- _Work required_:
Output the entries word for word. Omit images.

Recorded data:
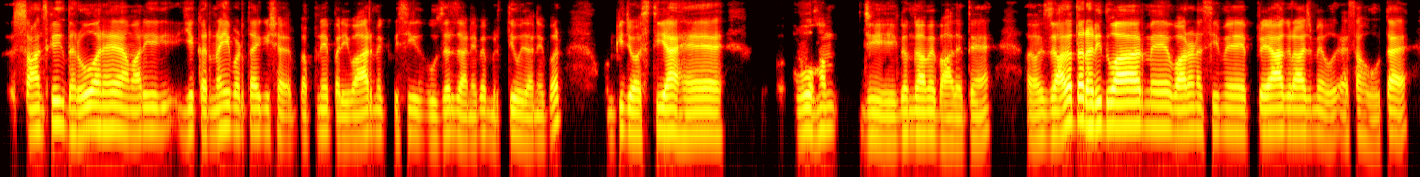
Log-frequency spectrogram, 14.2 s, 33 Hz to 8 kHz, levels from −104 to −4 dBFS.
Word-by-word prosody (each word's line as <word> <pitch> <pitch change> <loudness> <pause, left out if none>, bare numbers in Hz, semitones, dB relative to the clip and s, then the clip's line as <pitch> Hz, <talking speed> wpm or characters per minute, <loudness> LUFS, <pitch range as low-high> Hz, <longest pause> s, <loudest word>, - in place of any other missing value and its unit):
सांस्कृतिक 155 - -1
धरोहर 145 +4 +1
है 150 0 +2
हमारी 135 +1 -2 0.4
ये 140 - -2
करना 130 +1 -3
ही 155 - 0
पड़ता 140 -1 -5
है 135 - -4
कि 135 - -10
शाय 115 - -6
अपने 135 0 -7
परिवार 115 +1 -2
में 130 0 -11
किसी 125 +1 -12
गुज़र 115 +3 -6
जाने 110 -3 -6
पे 130 - -7
मृत्यु 120 +2 -8
हो 115 - -6
जाने 110 0 -7
पर - - -5 0.5
उनकी 120 +4 -8
जो 135 -3 0
अस्थियाँ 140 +2 +3
हैं 125 0 0 0.8
वो 140 0 +1
हम 145 +1 -4 0.3
जी, 115 -2 -5
गंगा 125 +1 0
में 125 -1 -3
बहा 110 -1 -2
देते 105 +2 -8
हैं। 110 - -7 0.4
अ, 110 0 -4
ज़्यादातर 160 +10 +6
हरिद्वार 165 0 +8
में, 155 -1 -1
वाराणसी 140 0 0
में, 135 -1 -2
प्रयागराज 135 -1 +3
में 130 - -8
हो 115 0 -8
ऐसा 130 - -8
होता 105 -3 -2
है। - - -2
130 Hz, 195 wpm, -23 LUFS, 120-140 Hz, 0.8 s, हरिद्वार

- _Problem solution_:
Log-frequency spectrogram, 14.2 s, 33 Hz to 8 kHz, levels from −104 to −4 dBFS.
Word-by-word prosody (each word's line as <word> <pitch> <pitch change> <loudness> <pause, left out if none>, bare numbers in Hz, semitones, dB relative to the clip and s, then the clip's line as <pitch> Hz, <talking speed> wpm or characters per minute, <loudness> LUFS, <pitch range as low-high> Hz, <longest pause> s, <loudest word>, - in place of any other missing value and its unit):
सांस्कृतिक 155 - -1
धरोहर 145 +4 +1
है 150 0 +2
हमारी 135 +1 -2 0.4
ये 140 - -2
करना 130 +1 -3
ही 155 - 0
पड़ता 140 -1 -5
है 135 - -4
कि 135 - -10
शाय 115 - -6
अपने 135 0 -7
परिवार 115 +1 -2
में 130 0 -11
किसी 125 +1 -12
गुज़र 115 +3 -6
जाने 110 -3 -6
पे 130 - -7
मृत्यु 120 +2 -8
हो 115 - -6
जाने 110 0 -7
पर - - -5 0.5
उनकी 120 +4 -8
जो 135 -3 0
अस्थियाँ 140 +2 +3
हैं 125 0 0 0.8
वो 140 0 +1
हम 145 +1 -4 0.3
जी, 115 -2 -5
गंगा 125 +1 0
में 125 -1 -3
बहा 110 -1 -2
देते 105 +2 -8
हैं। 110 - -7 0.4
अ, 110 0 -4
ज़्यादातर 160 +10 +6
हरिद्वार 165 0 +8
में, 155 -1 -1
वाराणसी 140 0 0
में, 135 -1 -2
प्रयागराज 135 -1 +3
में 130 - -8
हो 115 0 -8
ऐसा 130 - -8
होता 105 -3 -2
है। - - -2
130 Hz, 195 wpm, -23 LUFS, 120-140 Hz, 0.8 s, हरिद्वार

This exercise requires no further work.